However, in assessing energy use, Kornalijnslijper says: “We normally face difficulties compounded by a lack of access to architectural and schematic plans… and insufficient energy meter maintenance data.”

Tenants are often not willing to disclose their energy consumption, and to combat this, utility and SaaS companies are looking at creating a service that takes tenants “out of the equation,” according to Gurfel.

3Former (digital) glory

Japan was once viewed as a digital leader and is now staking a claim to becoming one again. It is seeking to enable better digital infrastructure as a catalyst for a post-pandemic rebound. Foreign direct investment has skyrocketed from an annual average of $663 million in the 2010s to $2.4 billion in 2021, and the Japanese government has since established The Digital Agency to drive investment.

In the past, investments have been hampered by an aging population, an underdeveloped start-up company ecosystem and a general decline in Japan’s digital competitiveness. Between 1994 and 2018, digital investment in Japan stood at just 1.1 times national GDP, according to government figures, versus 2.8 times in the US. According to the 2022 World Digital Competitiveness Rankings, Japan ranks below Singapore, China and South Korea.

There are obstacles to improving this position. “Entering the sector is difficult,” says Fred Fitzalan Howard, associate director and data center lead for Asia-Pacific at consultancy Knight Frank. “Land and power availability in attractive data center locations, such as Tokyo and Osaka, is minimal and costs to secure these land plots have risen aggressively.”

But there are also favorable factors. US trade disagreements largely center on China, and it now looks set to partner with Japan’s semiconductor industry to head off the threat of a chip shortage. Japan also has laws that support and facilitate the digital economy, Joelin Ma, director for real estate, Asia-Pacific at APG Asset Management, tells PERE.

“Land and power availability in attractive data center locations, such as Tokyo and Osaka, is minimal and costs to secure these land plots have risen aggressively”

Fred Fitzalan Howard, Knight Frank

The Japan data center market alone is estimated to grow at a compound annual growth rate of over 7 percent, and reach a value of more than $13 billion by 2027 according to research firm Arizton. There are certainly investments in the pipeline, including Gaw Capital acquiring Fuchu Building in Fuchu Intelligent Park and Hulic developing the Kobunacho Kinen-Kaikan Building, both in or near Japan’s capital.

4Disguised opportunities

After a post-pandemic recovery, the $120 billion market J-REIT market has fallen 13 percent in expectation of rising interest rates and a rise in property cap rates. On average, J-REITs are now trading at a slight discount to net asset value, making them vulnerable to takeover bids.

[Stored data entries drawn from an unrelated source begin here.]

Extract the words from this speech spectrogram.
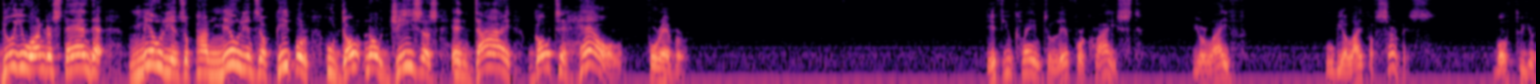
Do you understand that millions upon millions of people who don't know Jesus and die go to hell forever? If you claim to live for Christ, your life will be a life of service, both to your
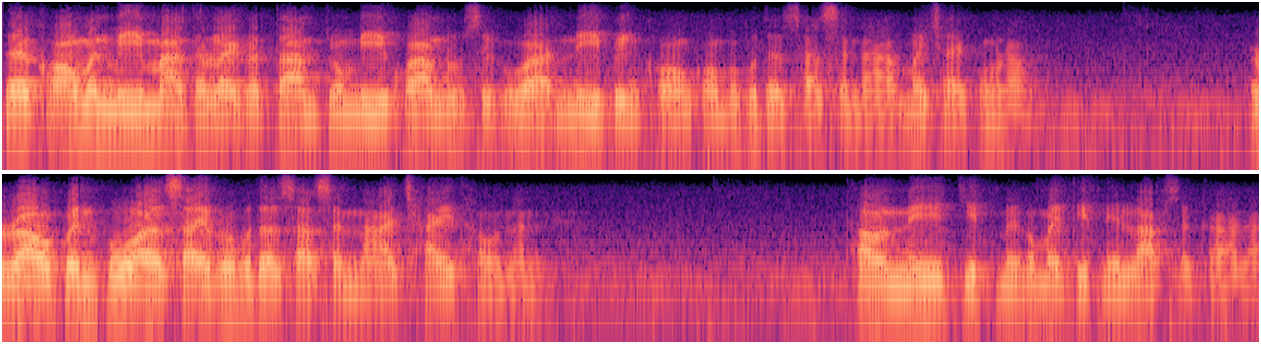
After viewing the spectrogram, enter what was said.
แต่ของมันมีมากเท่าไรก็ตามจงมีความรู้สึกว่านี่เป็นของของพระพุทธศาสนาไม่ใช่ของเราเราเป็นผู้อาศัยพระพุทธศาสนาใช้เท่านั้น เท่านี้จิตมันก็ไม่ติดในลาบสการะ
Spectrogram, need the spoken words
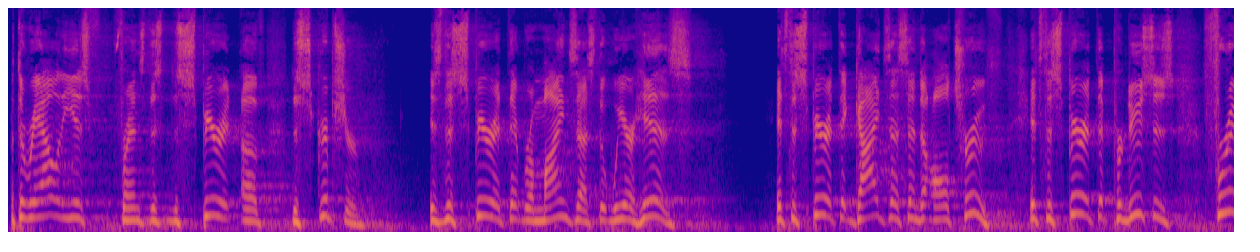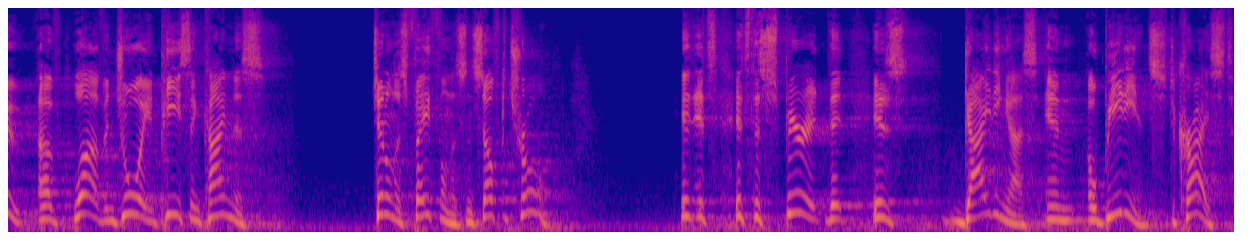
But the reality is, friends, the, the Spirit of the Scripture is the Spirit that reminds us that we are His. It's the Spirit that guides us into all truth. It's the Spirit that produces fruit of love and joy and peace and kindness, gentleness, faithfulness, and self control. It, it's, it's the Spirit that is guiding us in obedience to Christ.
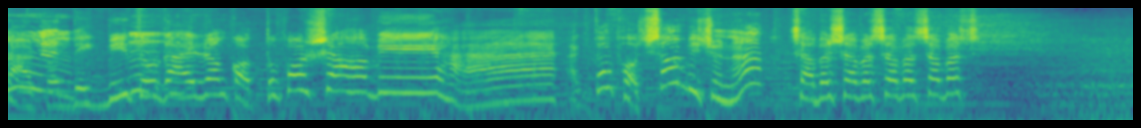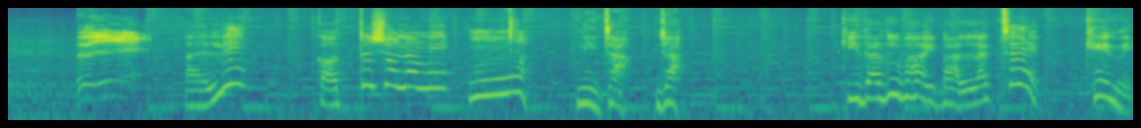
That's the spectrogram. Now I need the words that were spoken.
তারপর দেখবি তোর গায়ের রং কত ফর্সা হবে। হ্যাঁ একদম ফর্সা হবে শোনা সাবাস সাবাস সাবাস সাবাস। আলে কত সোনামি। উম, নে যা যা। কি দাদু ভাই ভালো লাগছে? খেয়ে নে।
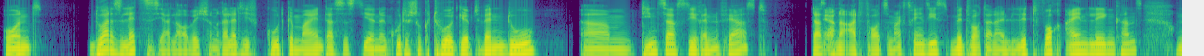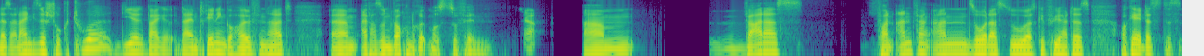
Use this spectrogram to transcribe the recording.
Und du hattest letztes Jahr, glaube ich, schon relativ gut gemeint, dass es dir eine gute Struktur gibt, wenn du ähm, dienstags die Rennen fährst, das Ja. auch eine Art VZ Max Training siehst, Mittwoch dann ein Litwoch einlegen kannst und dass allein diese Struktur dir bei deinem Training geholfen hat, ähm, einfach so einen Wochenrhythmus zu finden. Ja. Ähm, war das von Anfang an so, dass du das Gefühl hattest, okay, das, das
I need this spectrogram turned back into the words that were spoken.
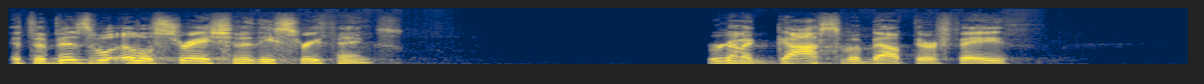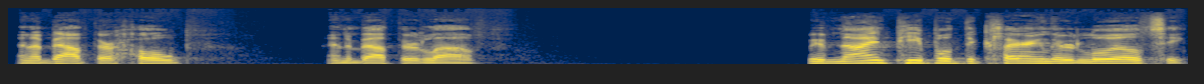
It's a visible illustration of these three things. We're going to gossip about their faith and about their hope and about their love. We have nine people declaring their loyalty.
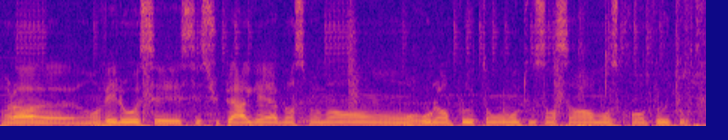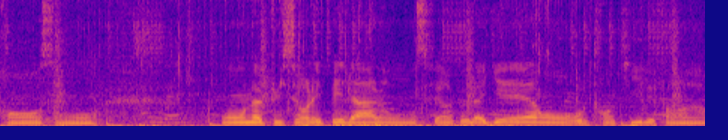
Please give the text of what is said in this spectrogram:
voilà, euh, en vélo, c'est super agréable en ce moment. On roule en peloton tous ensemble, on se croit un peu au Tour de France. On, appuie sur les pédales, on se fait un peu la guerre, on roule tranquille. Enfin,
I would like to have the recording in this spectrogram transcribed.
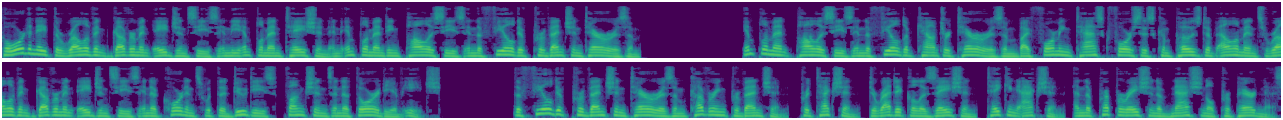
Coordinate the relevant government agencies in the implementation and implementing policies in the field of prevention terrorism Implement policies in the field of counter-terrorism by forming task forces composed of elements relevant government agencies in accordance with the duties, functions and authority of each. The field of prevention terrorism covering prevention, protection, deradicalization, taking action, and the preparation of national preparedness.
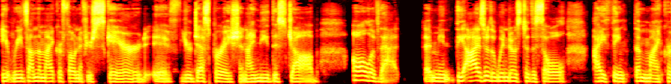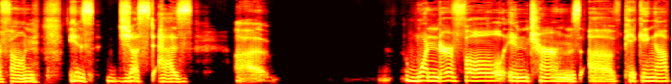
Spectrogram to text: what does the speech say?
It reads on the microphone if you're scared, if you're desperation, I need this job, all of that. I mean, the eyes are the windows to the soul. I think the microphone is just as uh, wonderful in terms of picking up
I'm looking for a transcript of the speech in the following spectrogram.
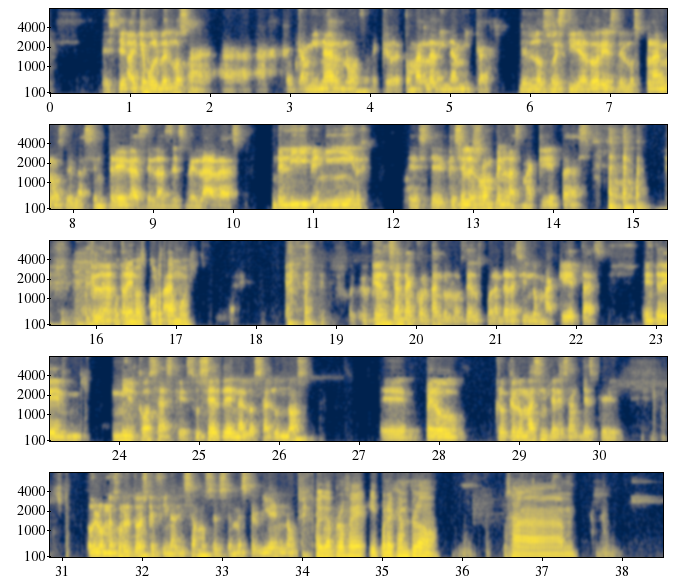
este, hay que volverlos a, a. Hay que retomar la dinámica de los respiradores, de los planos, de las entregas, de las desveladas, del ir y venir, este, que se les rompen las maquetas. que, la o que nos cortamos. que se andan cortando los dedos por andar haciendo maquetas, entre mil cosas que suceden a los alumnos. Eh, pero creo que lo más interesante es que o lo mejor de todo es que finalizamos el semestre bien, ¿no? Oiga, profe, y por ejemplo, o sea,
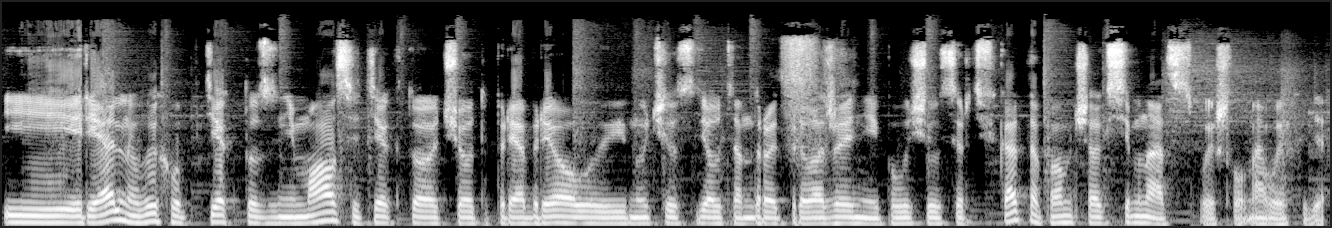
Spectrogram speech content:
И реально выхлоп тех, кто занимался, те, кто что-то приобрел и научился делать Android-приложение и получил сертификат, а, по-моему, человек 17 вышло на выходе.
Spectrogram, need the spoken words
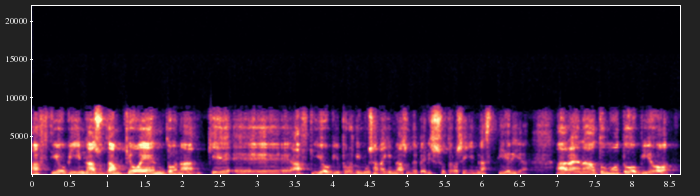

However, M&A is rarely straightforward in Japan. As of March 2023, the market has recorded just one privatization, and one successful hostile takeover. The conservatism of the nation’s investors, and the often-sizable stakes held by J-REIT external managers, act as barriers to M&A, as do cross-shareholdings by major domestic corporations in the wider market. Corporate governance reforms have led to more transparency and activism, but nothing like that seen in other regions.

“Privatizations are complex transactions,” Calvin Chou, head of Asia-Pacific at asset manager Invesco Real Estate, tells PERE, “and the discounts to NAV in the J-REIT sector are not wide enough to encourage investors to make the effort required.” The hiatus will influence the wider Japanese real estate market, as J-REITs have been one of the largest sources of core capital.

But should the J-REIT index fall further than expected, opportunities could arise. The few transactions that have occurred set a precedent for managers with the capital and an understanding of Japan’s business culture. Certainly, smaller players might find privatization preferable to slow decline. David Cheong, a managing director in manager KKR’s real estate team, says the “smaller REITs don’t get the economies of scale which larger managers have” and these select REITS have “faced more challenges to achieve growth.”

What is more, transactions in the J-REIT space need not necessarily be sparked by discounts or distress.